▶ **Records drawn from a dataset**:
○ ○ ○ ○

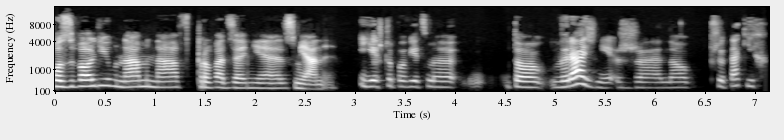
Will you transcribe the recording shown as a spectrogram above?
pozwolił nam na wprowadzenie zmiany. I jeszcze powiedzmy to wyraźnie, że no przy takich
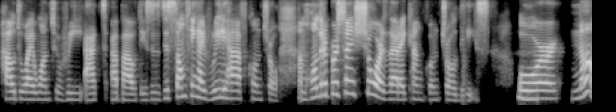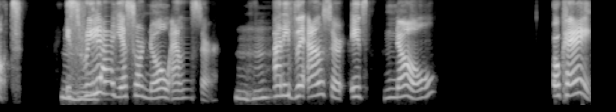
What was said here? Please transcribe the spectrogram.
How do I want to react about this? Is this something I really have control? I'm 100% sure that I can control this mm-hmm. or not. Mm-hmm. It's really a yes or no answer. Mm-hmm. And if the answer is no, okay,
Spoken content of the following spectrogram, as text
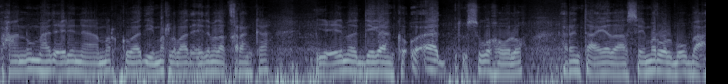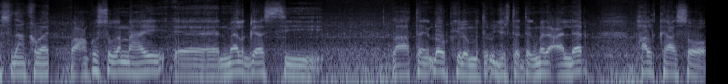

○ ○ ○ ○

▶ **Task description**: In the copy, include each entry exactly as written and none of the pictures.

▶ **Solution**:
Will you transcribe the recording shown as a spectrogram above?
pozwolił nam na wprowadzenie zmiany. I jeszcze powiedzmy to wyraźnie, że no przy takich
What was said here? Please transcribe the spectrogram.
How do I want to react about this? Is this something I really have control? I'm 100% sure that I can control this mm-hmm. or not. Mm-hmm. It's really a yes or no answer. Mm-hmm. And if the answer is no, okay,
Spoken content of the following spectrogram, as text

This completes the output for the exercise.